Surgical repair is performed arthroscopically and consists of stretching the tendon back out to it’s attachment point and repairing it back to the humerus greater tuberosity that it pulled off from. Traditionally, the shoulder was immobilized in a sling for up to 6 weeks before starting physical therapy to protect the repair. The downside of this approach was a high rate of postop stiffness, called frozen shoulder. We pioneered an accelerated rehab program for rotator cuff 25 years ago that reduced this immobilization down to just 5 days and actually lowered to postop stiffness rate.

Quality of the rotator cuff tissue has been a major determinant of success of the surgery, as well as the recurrent tear rate. The larger the tear and degree of separation, the higher the recurrent tear rate – that can approach 50 percent!

Innovation in rotator cuff surgery revolves around the use of biologics to reduce the risk of recurrent tears. CuffMend is an acellular, dermal allograft that is placed upon the repair to effectively double the thickness of an atrophic tendon and reduce the risk of recurrent tears. We have been effectively utilizing this technology over the past 2 years with great success to enhance patient outcomes for the most serious tears.

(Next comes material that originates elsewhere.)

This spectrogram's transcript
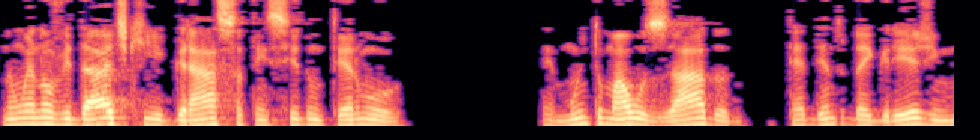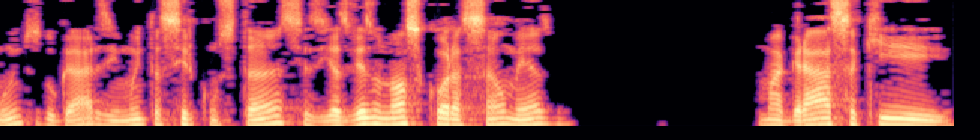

We remain committed to utilizing the best technology to remain innovators in rotator cuff surgery.